----- Record set -----
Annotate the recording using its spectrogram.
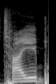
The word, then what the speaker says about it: Taibbi: Everybody should go check out his Taibbi blog, right? Is that how I would pronounce that, right? – Yep.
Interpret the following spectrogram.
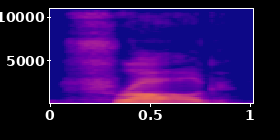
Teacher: in standard American, we're going to say frog. It's very round. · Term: open o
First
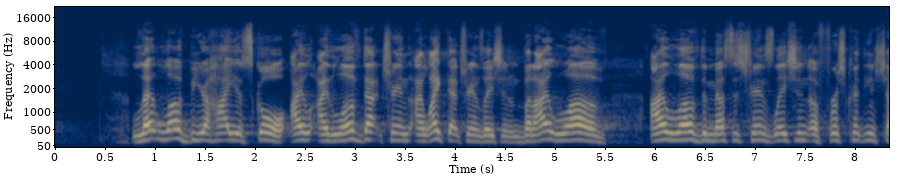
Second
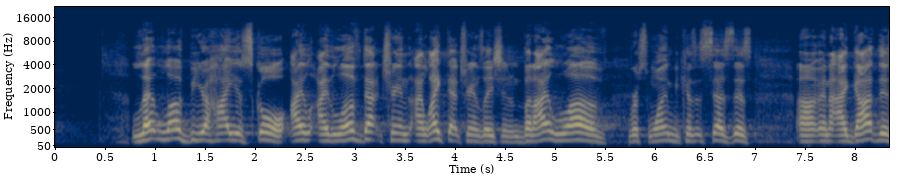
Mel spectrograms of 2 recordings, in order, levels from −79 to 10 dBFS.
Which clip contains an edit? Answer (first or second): second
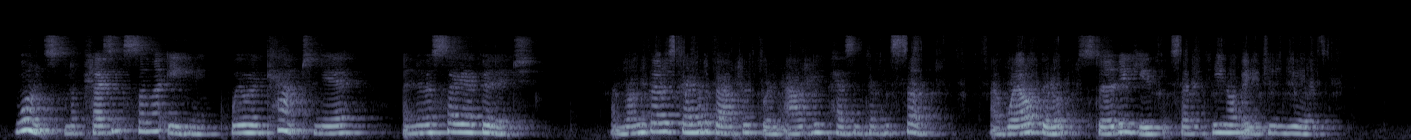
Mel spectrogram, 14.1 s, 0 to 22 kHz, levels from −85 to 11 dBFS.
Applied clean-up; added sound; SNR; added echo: neural separator model SepFormer DNS4.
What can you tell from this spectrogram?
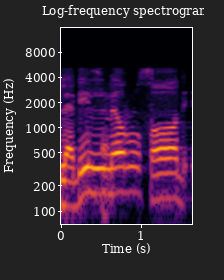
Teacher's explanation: ميم محركه بكسر، ادي كسر، جه بعديه راء ساكنه مر تبقى مرققه. المفروض مرققه. الصاد اللي جت بعدها فخمتها.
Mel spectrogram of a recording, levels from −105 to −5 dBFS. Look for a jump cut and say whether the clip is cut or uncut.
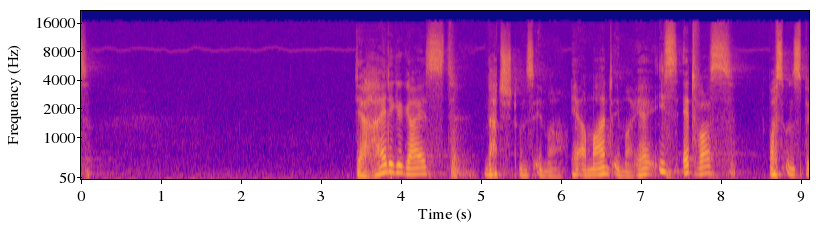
cut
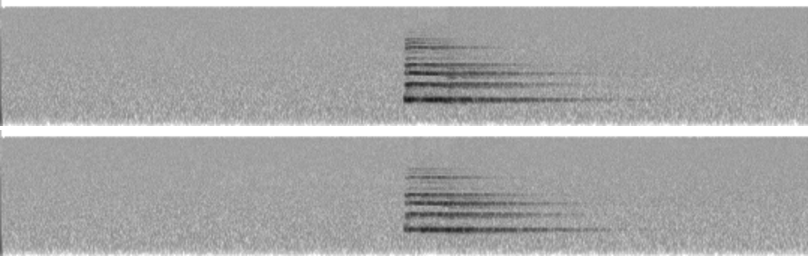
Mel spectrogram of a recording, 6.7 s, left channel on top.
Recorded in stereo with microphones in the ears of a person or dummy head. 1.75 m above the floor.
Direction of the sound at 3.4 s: 65° left (ahead or behind).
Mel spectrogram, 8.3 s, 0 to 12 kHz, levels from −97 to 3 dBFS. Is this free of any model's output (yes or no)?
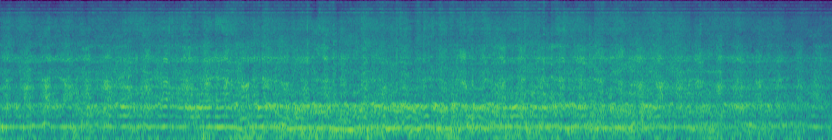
no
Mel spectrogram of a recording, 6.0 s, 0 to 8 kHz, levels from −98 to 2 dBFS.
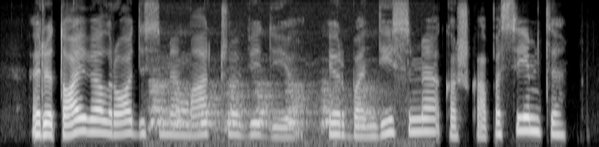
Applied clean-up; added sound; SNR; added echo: none; Bark; 9 dB; none.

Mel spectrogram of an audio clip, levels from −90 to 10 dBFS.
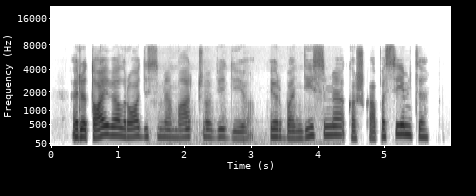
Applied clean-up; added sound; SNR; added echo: neural separator model SepFormer DNS4.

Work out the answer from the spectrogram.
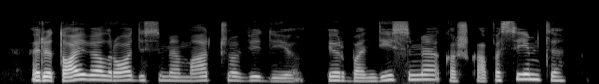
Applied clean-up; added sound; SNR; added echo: neural mask model Resemble Enhance denoiser.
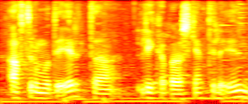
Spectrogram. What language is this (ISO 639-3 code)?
isl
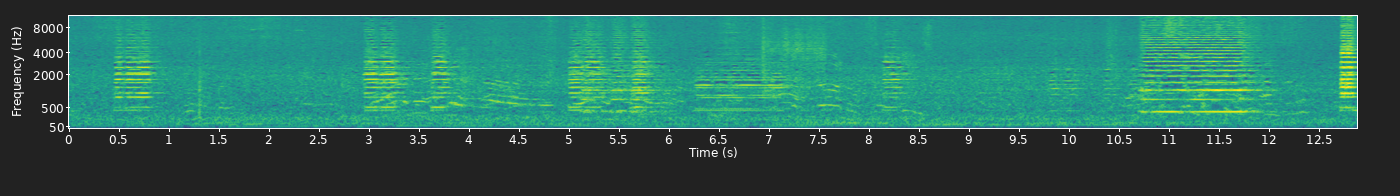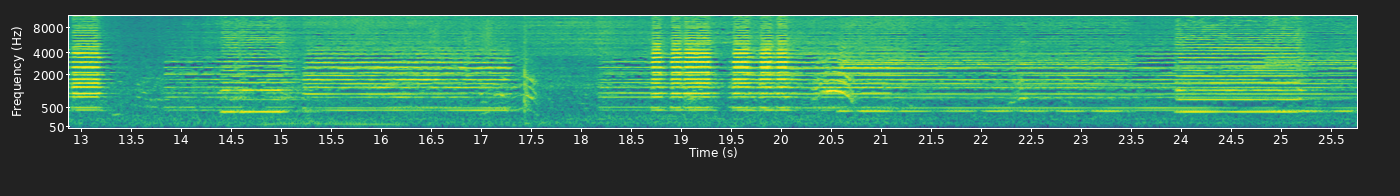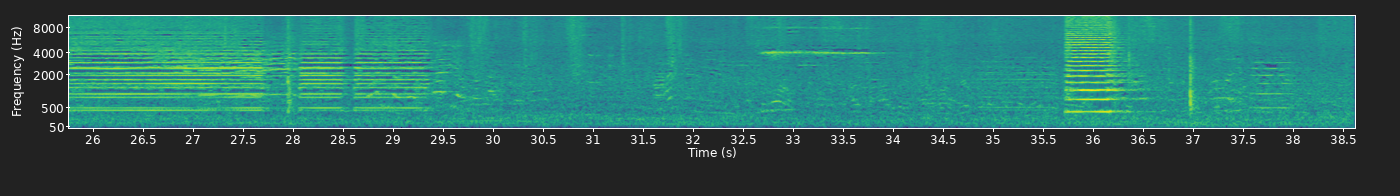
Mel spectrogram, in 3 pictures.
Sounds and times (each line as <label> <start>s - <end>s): auto horn honks angry close echo 12.7s - 17.4s
auto horn honks angry close echo 18.2s - 29.4s
auto horn honks angry close echo 35.3s - 36.4s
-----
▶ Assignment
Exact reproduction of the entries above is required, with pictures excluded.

▶ Written answer
Annotate the recording using its spectrogram.
The word, then what the speaker says about it: Taibbi: Everybody should go check out his Taibbi blog, right? Is that how I would pronounce that, right? – Yep.
Interpret the following spectrogram.
Teacher: in standard American, we're going to say frog. It's very round. · Term: open o
First
Second
Mel spectrograms of 2 recordings, in order, levels from −79 to 10 dBFS.
Which clip contains an edit? Answer (first or second): second
Mel spectrogram, 14.1 s, 0 to 22 kHz, levels from −85 to 11 dBFS.
Applied clean-up; added sound; SNR; added echo: neural separator model SepFormer DNS4.
What can you tell from this spectrogram?
Teacher's explanation: ميم محركه بكسر، ادي كسر، جه بعديه راء ساكنه مر تبقى مرققه. المفروض مرققه. الصاد اللي جت بعدها فخمتها.
Mel spectrogram of a recording, levels from −105 to −5 dBFS. Look for a jump cut and say whether the clip is cut or uncut.
cut
Mel spectrogram of a recording, 6.7 s, left channel on top.
Recorded in stereo with microphones in the ears of a person or dummy head. 1.75 m above the floor.
Direction of the sound at 3.4 s: 65° left (ahead or behind).
Mel spectrogram, 8.3 s, 0 to 12 kHz, levels from −97 to 3 dBFS. Is this free of any model's output (yes or no)?
no
Mel spectrogram of a recording, 6.0 s, 0 to 8 kHz, levels from −98 to 2 dBFS.
Applied clean-up; added sound; SNR; added echo: none; Bark; 9 dB; none.

Mel spectrogram of an audio clip, levels from −90 to 10 dBFS.
Applied clean-up; added sound; SNR; added echo: neural separator model SepFormer DNS4.

Work out the answer from the spectrogram.
Applied clean-up; added sound; SNR; added echo: neural mask model Resemble Enhance denoiser.
Spectrogram. What language is this (ISO 639-3 code)?
isl
Mel spectrogram, in 3 pictures.
Sounds and times (each line as <label> <start>s - <end>s): auto horn honks angry close echo 12.7s - 17.4s
auto horn honks angry close echo 18.2s - 29.4s
auto horn honks angry close echo 35.3s - 36.4s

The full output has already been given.